● WHAT TO WORK ON
Nothing but the lines below from the one containing "I need a transcription" through the one containing "Can I get a transcript of this spectrogram?" should appear in the answer, exact and without pictures.

□ □ □

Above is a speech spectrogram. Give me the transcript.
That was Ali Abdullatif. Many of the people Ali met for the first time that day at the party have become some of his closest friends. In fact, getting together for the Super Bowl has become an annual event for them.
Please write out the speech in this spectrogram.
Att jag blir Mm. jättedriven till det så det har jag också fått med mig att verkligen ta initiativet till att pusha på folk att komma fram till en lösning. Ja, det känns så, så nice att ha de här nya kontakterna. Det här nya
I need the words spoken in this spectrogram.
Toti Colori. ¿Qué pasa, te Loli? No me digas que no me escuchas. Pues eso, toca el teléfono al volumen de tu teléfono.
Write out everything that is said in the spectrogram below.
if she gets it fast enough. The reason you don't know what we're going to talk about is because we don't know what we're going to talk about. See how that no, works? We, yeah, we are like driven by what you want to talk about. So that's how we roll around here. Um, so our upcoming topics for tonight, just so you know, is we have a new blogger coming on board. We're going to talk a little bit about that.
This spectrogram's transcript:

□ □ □

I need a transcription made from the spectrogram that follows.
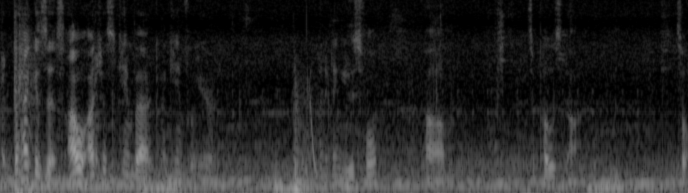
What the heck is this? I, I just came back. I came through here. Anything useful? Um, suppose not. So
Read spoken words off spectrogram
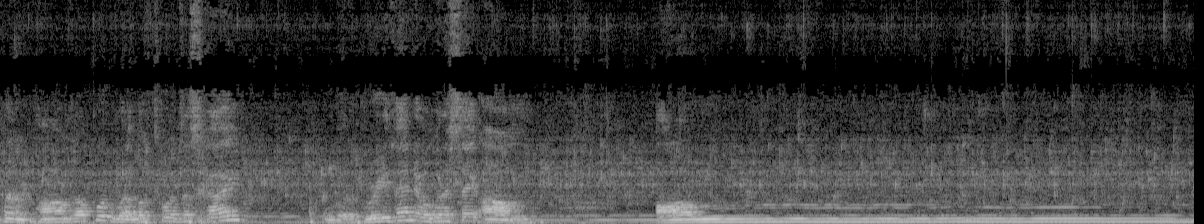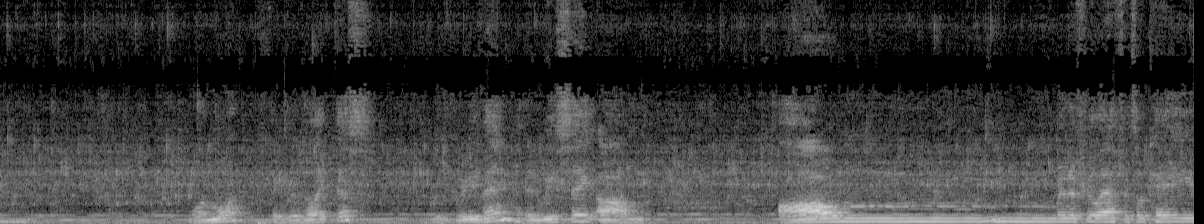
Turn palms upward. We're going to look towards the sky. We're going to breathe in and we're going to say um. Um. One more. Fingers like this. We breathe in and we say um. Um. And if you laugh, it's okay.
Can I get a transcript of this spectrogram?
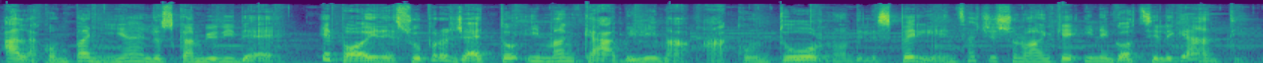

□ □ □

● ANSWER SPACE
I need a transcription made from the spectrogram that follows.
What the heck is this? I, I just came back. I came through here. Anything useful? Um, suppose not. So
Read spoken words off spectrogram
Turn palms upward. We're going to look towards the sky. We're going to breathe in and we're going to say um. Um. One more. Fingers like this. We breathe in and we say um. Um. And if you laugh, it's okay.
Can I get a transcript of this spectrogram?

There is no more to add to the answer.